## [ASSIGNMENT]
Exact wording is needed for every line from the one holding "Look at this" to the end of the records below; write those lines out and omit the pictures.

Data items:
---------------
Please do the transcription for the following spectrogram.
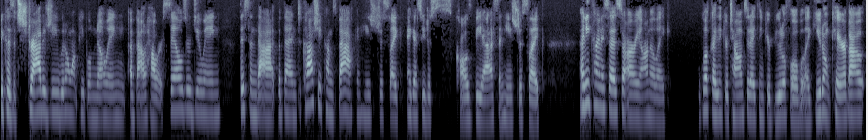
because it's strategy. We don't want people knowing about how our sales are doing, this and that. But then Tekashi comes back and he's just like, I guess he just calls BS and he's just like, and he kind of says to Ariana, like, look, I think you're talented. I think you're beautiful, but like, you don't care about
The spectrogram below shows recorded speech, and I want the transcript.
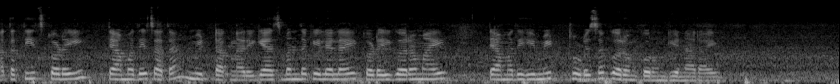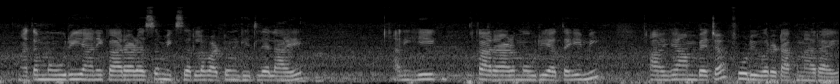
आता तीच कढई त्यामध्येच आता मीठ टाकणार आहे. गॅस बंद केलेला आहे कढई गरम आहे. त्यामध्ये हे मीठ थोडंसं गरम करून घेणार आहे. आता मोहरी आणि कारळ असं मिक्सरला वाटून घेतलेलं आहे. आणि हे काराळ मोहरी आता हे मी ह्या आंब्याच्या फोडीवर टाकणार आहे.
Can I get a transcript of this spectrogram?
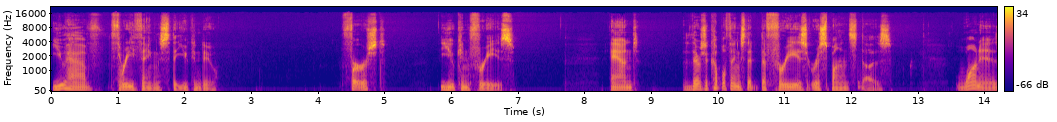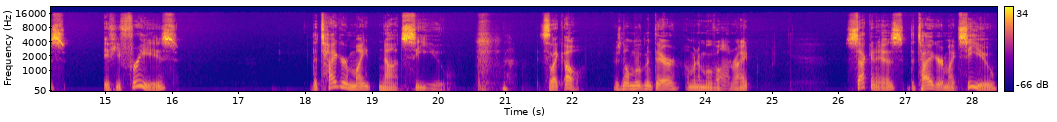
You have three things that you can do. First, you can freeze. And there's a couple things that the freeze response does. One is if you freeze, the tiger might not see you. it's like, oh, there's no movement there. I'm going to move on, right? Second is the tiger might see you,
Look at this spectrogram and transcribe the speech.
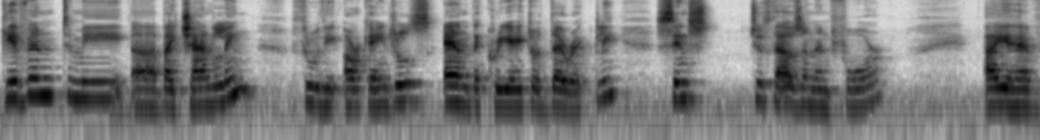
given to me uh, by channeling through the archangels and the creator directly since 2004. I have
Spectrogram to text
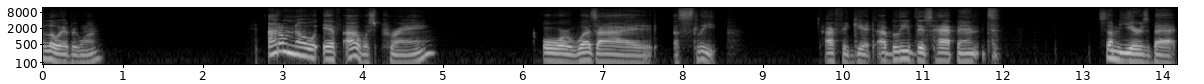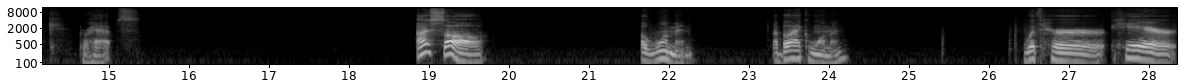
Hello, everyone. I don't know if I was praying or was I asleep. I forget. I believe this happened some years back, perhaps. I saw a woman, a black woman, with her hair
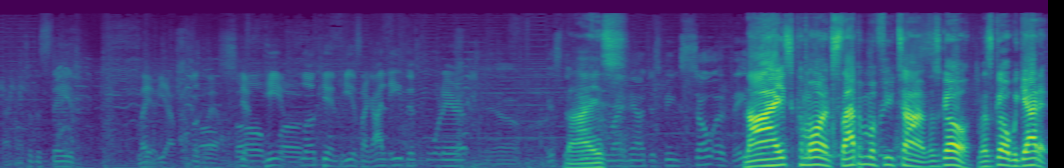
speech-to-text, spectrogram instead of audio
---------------
## [YOUR RESPONSE]
Look at this spectrogram and transcribe the speech.
given to me uh, by channeling through the archangels and the creator directly since 2004. I have
Spectrogram to text
Hello, everyone. I don't know if I was praying or was I asleep. I forget. I believe this happened some years back, perhaps. I saw a woman, a black woman, with her hair
speech-to-text, spectrogram instead of audio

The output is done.